Take the line containing "Tell me what" through the last line of the data and retype those lines exactly. Pictures do not belong in the copy.

== SOURCE MATERIAL

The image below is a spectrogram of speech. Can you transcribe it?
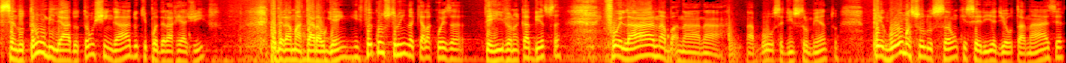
sendo tão humilhado, tão xingado que poderá reagir, poderá matar alguém e foi construindo aquela coisa terrível na cabeça, foi lá na, na, na, na, bolsa de instrumento, pegou uma solução que seria de eutanásia,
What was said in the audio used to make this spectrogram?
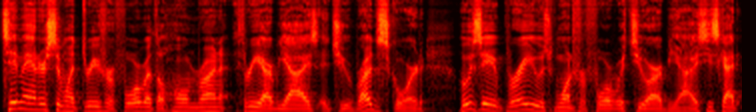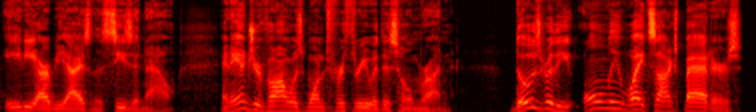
Tim Anderson went 3 for 4 with a home run, 3 RBIs, and 2 runs scored. Jose Abreu was 1 for 4 with 2 RBIs. He's got 80 RBIs in the season now. And Andrew Vaughn was 1 for 3 with his home run. Those were the only White Sox batters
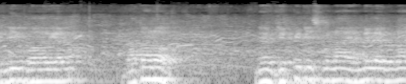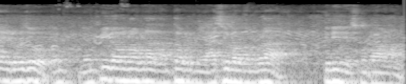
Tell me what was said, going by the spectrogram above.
ఢిల్లీకి పోగలిగాను గతంలో నేను డిప్యూటీ తీసుకున్నా ఎమ్మెల్యే కూడా ఈరోజు ఎం- ఎంపీగా ఉన్నా కూడా అదంతా కూడా మీ ఆశీర్వాదం కూడా తెలియజేసుకుంటా ఉన్నాను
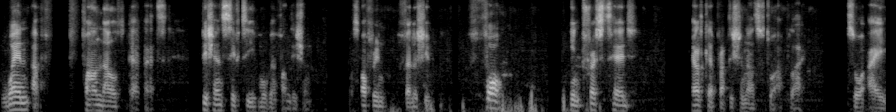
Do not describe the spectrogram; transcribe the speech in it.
when I found out that Patient Safety Movement Foundation was offering fellowship for interested healthcare practitioners to apply. So I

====

- [RESPONSE BELOW]
Tell me what was said, going by the spectrogram above.
ఢిల్లీకి పోగలిగాను గతంలో నేను డిప్యూటీ తీసుకున్నా ఎమ్మెల్యే కూడా ఈరోజు ఎం- ఎంపీగా ఉన్నా కూడా అదంతా కూడా మీ ఆశీర్వాదం కూడా తెలియజేసుకుంటా ఉన్నాను
Do not describe the spectrogram; transcribe the speech in it.
when I found out that Patient Safety Movement Foundation was offering fellowship for interested healthcare practitioners to apply. So I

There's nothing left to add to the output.